Monotropa uniflora ("Ghost Pipe") does not photosynthesize. It lives on tree-energy, transmitted via underground mycorrhizal networks.
As promised, this post begins with another dose of indignation. For those who’d rather pass on that, an antidote lies at the bottom.
A number of news stories over the past several months have left me agog at the journalists’ apparent oblivion to contrasting stories featured by their own outlet weeks or even days prior. Here are a few examples:
On February 3, a train hauling more than 100,000 gallons of vinyl chloride and other toxic chemicals half-way across the country derailed in the village of East Palestine Ohio, about 15 miles north of the Ohio River. Consternation ensued. The EPA got flack for downplaying the tragedy. Norfolk Southern’s CEO was dragged before an indignant Senate.
But wait. Wasn’t that the same (supposedly divided) Senate that just two months earlier voted 80 to 15 to break a railroad workers’ strike, forcing unions to swallow a contract that still lacked predictable scheduling and paid sick leave provisions? Didn't our pro-labor President Joe Biden spur Congress to pass that bill?
In the first phase of the COVID pandemic, the CARES Act — designed to help citizens weather the crisis and stave off economic collapse — provided nearly $500 billion dollars of taxpayer money to the Federal Reserve, to underwrite the purchase of corporate bonds. This was the first time in U.S. history the Fed was authorized to buy bonds not issued by another government. The Fed was able to stretch the CARES sum to cover $5 trillion in purchases. How? By minting more money on that collateral. That’s what central banks do. Only they don’t have to mint or even print it any more. They just add electronic zeroes to the account.
This fact raises two questions:
1) Why do stories about inflation and rising interest rates routinely mention the moderate wage gains achieved in the wake of the COVID pandemic, and not the massive bond-issuing spree that greeted announcement of the Fed purchase program, flooding corporate coffers?
2) If the Fed can in effect create money, is there really such thing as a debt limit?
If we agree to believe that there is, why is a Republican insistence on spending reductions as a “red line” accepted at face value? Why do so many commentators presume that the Democrats must therefore give way? Doesn’t that presumption select for precisely the kind of bad faith those same commentators claim to deplore? Why can’t insistence that the super-rich pay reasonable taxes be a line that is equally red? Why does one law — forbidding the U.S. to borrow above a certain arbitrary limit — trump all other laws, such as those appropriating money to specific purposes? Or the constitutional amendment declaring “The validity of the public debt of the United States, authorized by law, including debts incurred for payment of pensions….shall not be questioned.” Italics mine. Does the Constitution supersede all other laws or doesn't it?

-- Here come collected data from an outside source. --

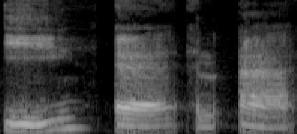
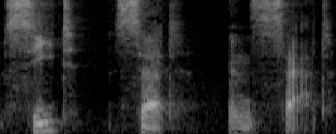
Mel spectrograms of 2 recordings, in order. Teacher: a in English as in seat set and sat you'll notice your tongue starts up high e then goes to the middle of your mouth e and then goes down to a so your tongue can go up and down you can also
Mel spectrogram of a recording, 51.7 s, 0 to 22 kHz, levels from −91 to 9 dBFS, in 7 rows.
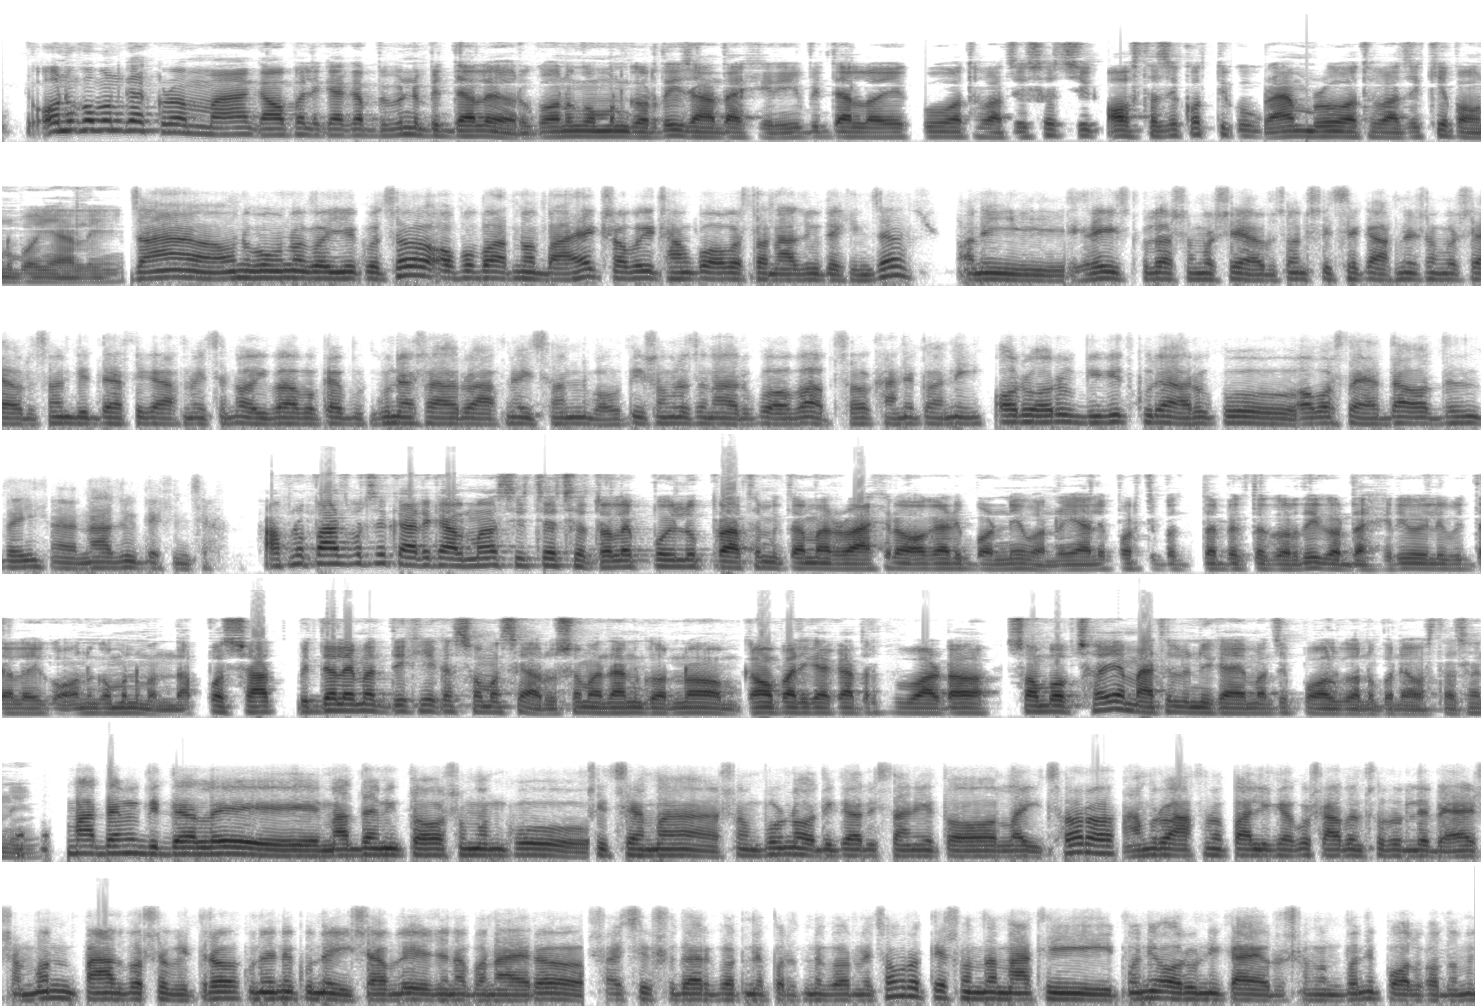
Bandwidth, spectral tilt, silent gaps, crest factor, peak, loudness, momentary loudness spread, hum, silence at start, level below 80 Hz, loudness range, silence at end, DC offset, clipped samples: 8 kHz; -5.5 dB/octave; none; 16 dB; 0 dBFS; -17 LUFS; 9 LU; none; 0.15 s; -50 dBFS; 6 LU; 0 s; under 0.1%; under 0.1%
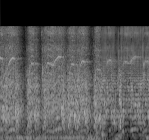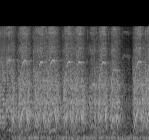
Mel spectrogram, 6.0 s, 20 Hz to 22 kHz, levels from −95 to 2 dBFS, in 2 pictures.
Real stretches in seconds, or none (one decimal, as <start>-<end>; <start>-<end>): 0.0-2.0; 3.2-6.0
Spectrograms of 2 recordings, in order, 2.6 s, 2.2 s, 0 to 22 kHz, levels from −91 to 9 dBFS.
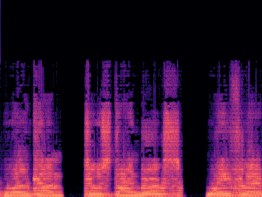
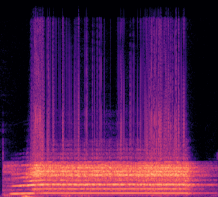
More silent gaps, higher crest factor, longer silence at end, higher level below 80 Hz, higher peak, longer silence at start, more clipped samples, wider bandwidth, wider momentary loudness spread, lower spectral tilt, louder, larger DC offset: neither; about the same, 12 dB vs 8 dB; about the same, 0 s vs 0 s; about the same, -50 dBFS vs -46 dBFS; about the same, 0 dBFS vs 0 dBFS; about the same, 0 s vs 0 s; second, under 0.1% vs 0.6%; second, 15.5 kHz vs over 20 kHz; first, 5 LU vs 2 LU; first, -4.5 dB/octave vs -1 dB/octave; second, -13 LUFS vs -6 LUFS; neither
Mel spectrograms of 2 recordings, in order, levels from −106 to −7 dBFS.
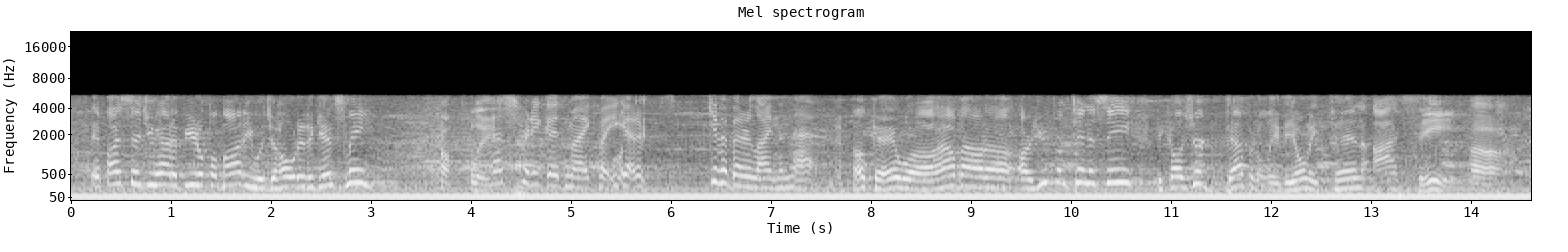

Here’s the biggest one. On the Ides of November, 2022, according to UN estimates, the human population reached 8 billion. Interviewees on both NPR and the BBC assured listeners that morning that 8 billion was really no problem. The earth can sustain more. All we have to do is distribute resources more equitably.
As if we will.
That unanimity was in line with most reporting on cities or countries experiencing population decline, which frames that fact as a problem.
Less than a month later, coverage of the U.N. biodiversity conference emphasized the tragedy — and existential danger — of the tidal wave of species extinctions crashing down before our eyes.
Is there no connection between these two stories? Between human population density and the precipitous decline in the rest of life? Exactly how many Homo sapiens do we need, anyway? Is there such thing as enough?
One antidote to the stupefaction above, and all its causes, is to wrench our gaze away from us altogether, and behold for a moment a few of the myriad other beings who still do people this earth — to inhale the sight and sound of them, to marvel at their ever-astonishingness. And to consider how we might endeavor to keep faith with them, even still.
And so, I am pleased — and extremely grateful to Arrowsmith Press — to bring some of the resulting writing to light. You’ll find it here. Also a separate May poem, on the Elsehow page.
More such work, rather unexpected coming from me, is underway.